_EXERCISE AIM_.
Since only part of the records is wanted, repeat exactly the lines from the one containing "This spectrogram shows" through the last line, both included.

(DATA LISTING)

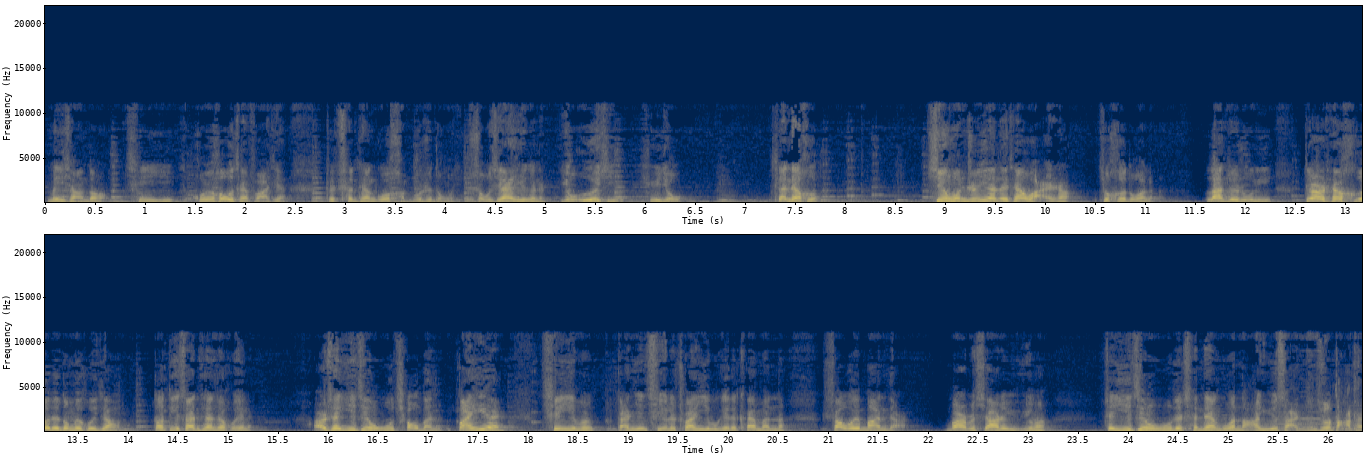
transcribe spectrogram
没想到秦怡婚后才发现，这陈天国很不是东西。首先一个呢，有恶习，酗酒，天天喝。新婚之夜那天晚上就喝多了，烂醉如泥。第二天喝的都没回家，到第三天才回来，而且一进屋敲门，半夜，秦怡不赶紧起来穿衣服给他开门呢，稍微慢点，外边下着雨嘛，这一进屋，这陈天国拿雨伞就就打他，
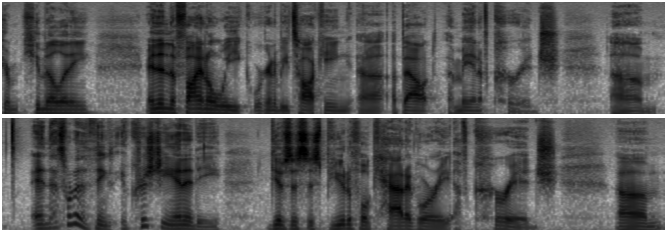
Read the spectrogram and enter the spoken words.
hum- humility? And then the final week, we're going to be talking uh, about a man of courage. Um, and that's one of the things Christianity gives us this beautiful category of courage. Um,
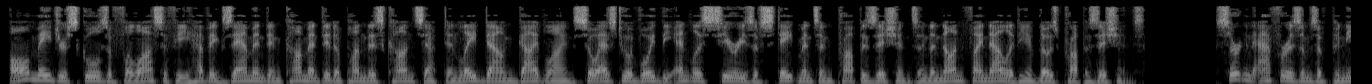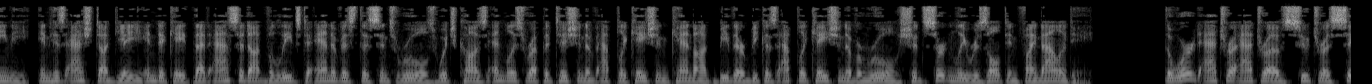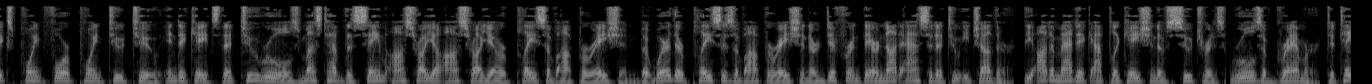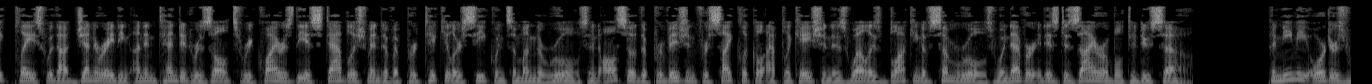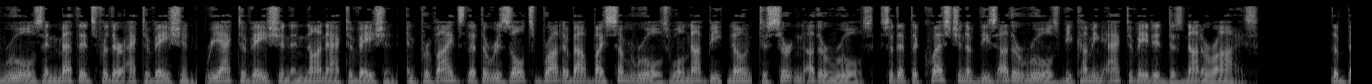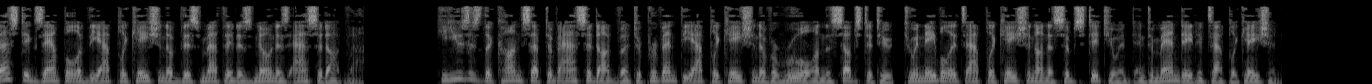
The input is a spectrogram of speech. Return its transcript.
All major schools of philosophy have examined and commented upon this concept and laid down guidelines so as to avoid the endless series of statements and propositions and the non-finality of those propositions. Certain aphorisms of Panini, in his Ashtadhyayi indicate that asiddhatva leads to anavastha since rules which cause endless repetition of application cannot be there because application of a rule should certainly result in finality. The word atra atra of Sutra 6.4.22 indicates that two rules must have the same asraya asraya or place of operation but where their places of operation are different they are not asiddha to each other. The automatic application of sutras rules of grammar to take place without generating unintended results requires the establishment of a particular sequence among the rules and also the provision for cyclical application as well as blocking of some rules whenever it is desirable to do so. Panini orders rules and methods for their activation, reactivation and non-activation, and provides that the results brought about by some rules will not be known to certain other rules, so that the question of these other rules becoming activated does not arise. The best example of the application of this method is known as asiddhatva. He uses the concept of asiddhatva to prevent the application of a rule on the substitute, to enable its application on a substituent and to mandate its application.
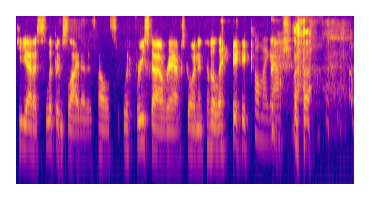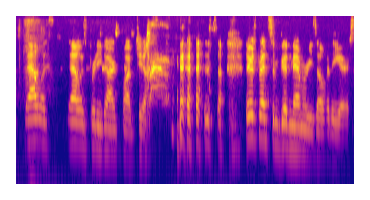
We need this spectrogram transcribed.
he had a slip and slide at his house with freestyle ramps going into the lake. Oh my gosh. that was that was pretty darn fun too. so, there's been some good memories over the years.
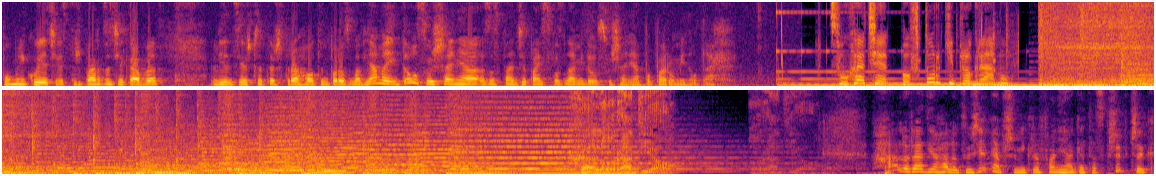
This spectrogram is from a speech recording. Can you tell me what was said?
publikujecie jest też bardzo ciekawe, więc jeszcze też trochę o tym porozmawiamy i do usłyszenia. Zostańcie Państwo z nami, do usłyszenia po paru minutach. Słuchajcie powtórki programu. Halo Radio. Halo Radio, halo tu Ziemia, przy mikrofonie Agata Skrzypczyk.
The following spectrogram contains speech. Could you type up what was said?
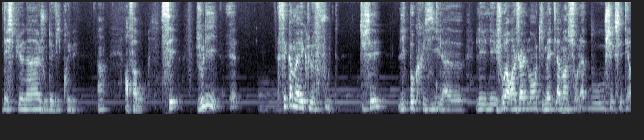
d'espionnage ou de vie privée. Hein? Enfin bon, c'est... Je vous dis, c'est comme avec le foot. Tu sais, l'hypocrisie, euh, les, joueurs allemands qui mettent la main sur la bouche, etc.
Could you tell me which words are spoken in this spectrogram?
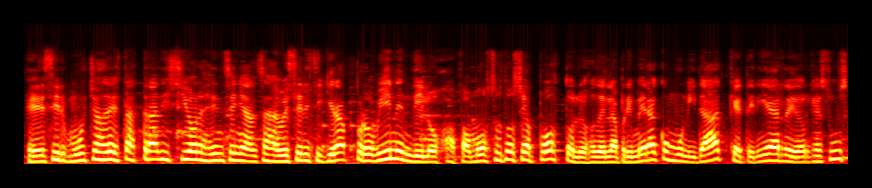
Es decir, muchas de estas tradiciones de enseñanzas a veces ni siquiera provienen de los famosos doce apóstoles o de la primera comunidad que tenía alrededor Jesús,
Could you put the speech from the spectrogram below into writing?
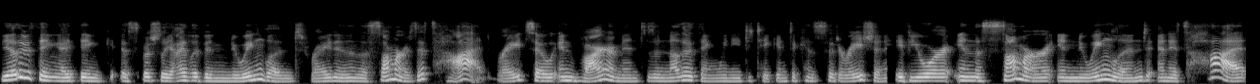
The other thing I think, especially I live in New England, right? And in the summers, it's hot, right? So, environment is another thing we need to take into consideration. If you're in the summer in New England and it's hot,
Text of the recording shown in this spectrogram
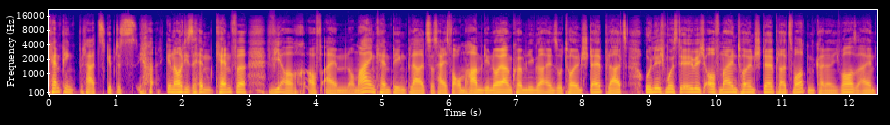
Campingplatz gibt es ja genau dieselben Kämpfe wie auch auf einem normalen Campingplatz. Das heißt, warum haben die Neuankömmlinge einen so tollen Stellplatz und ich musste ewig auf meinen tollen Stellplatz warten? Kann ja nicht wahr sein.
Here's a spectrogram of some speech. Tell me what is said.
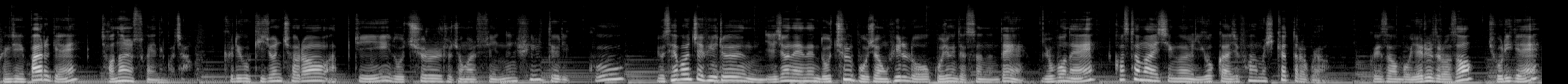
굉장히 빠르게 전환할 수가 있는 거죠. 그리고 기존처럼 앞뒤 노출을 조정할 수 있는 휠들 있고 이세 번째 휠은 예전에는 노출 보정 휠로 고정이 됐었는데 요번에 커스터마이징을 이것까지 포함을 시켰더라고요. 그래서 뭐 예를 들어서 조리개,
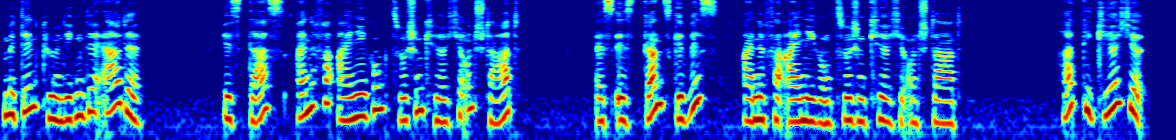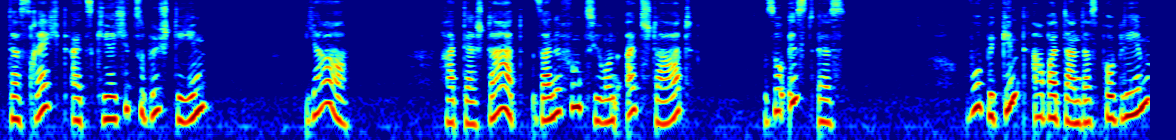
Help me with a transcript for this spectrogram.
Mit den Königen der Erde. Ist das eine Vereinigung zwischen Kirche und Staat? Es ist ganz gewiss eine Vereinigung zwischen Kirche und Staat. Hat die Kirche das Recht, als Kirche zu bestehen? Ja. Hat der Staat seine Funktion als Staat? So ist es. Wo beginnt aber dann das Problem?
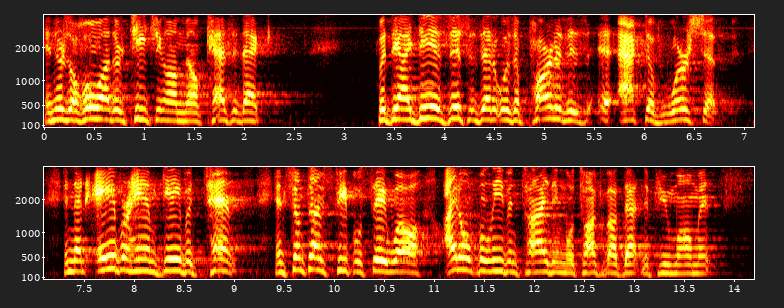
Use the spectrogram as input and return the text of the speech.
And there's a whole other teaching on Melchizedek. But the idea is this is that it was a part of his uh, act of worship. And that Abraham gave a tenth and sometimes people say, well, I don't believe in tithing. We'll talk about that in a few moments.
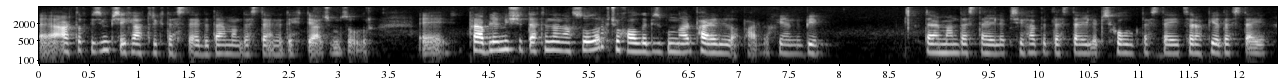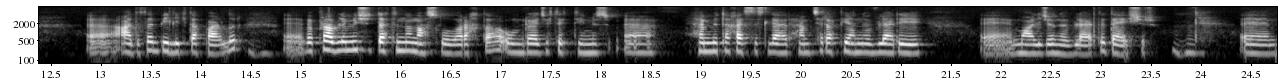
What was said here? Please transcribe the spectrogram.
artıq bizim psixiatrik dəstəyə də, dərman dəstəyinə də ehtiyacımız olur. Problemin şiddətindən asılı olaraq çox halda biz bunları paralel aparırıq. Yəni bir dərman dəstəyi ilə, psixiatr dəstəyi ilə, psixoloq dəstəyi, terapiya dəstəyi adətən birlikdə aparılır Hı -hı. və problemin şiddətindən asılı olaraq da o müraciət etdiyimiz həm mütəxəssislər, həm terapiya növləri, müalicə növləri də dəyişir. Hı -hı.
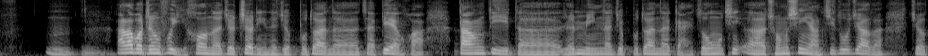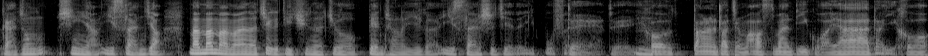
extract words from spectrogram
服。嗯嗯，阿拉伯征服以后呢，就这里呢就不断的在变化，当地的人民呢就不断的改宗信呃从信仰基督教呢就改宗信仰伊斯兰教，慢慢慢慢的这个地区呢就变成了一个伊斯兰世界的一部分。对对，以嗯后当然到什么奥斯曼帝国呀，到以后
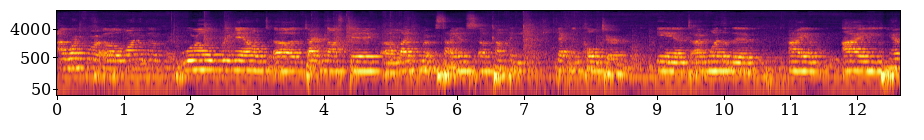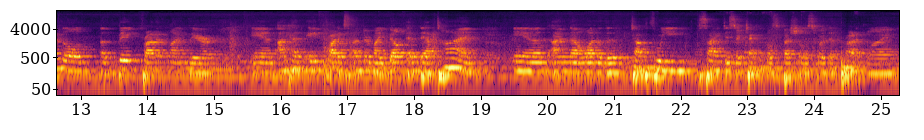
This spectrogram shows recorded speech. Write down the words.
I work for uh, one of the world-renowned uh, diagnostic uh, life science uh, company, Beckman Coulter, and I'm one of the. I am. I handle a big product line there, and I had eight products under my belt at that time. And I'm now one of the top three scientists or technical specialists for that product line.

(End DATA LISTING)

_ANSWER FOR THE TASK_.
This spectrogram shows recorded speech. Write down the words.
I work for uh, one of the world-renowned uh, diagnostic uh, life science uh, company, Beckman Coulter, and I'm one of the. I am. I handle a big product line there, and I had eight products under my belt at that time. And I'm now one of the top three scientists or technical specialists for that product line.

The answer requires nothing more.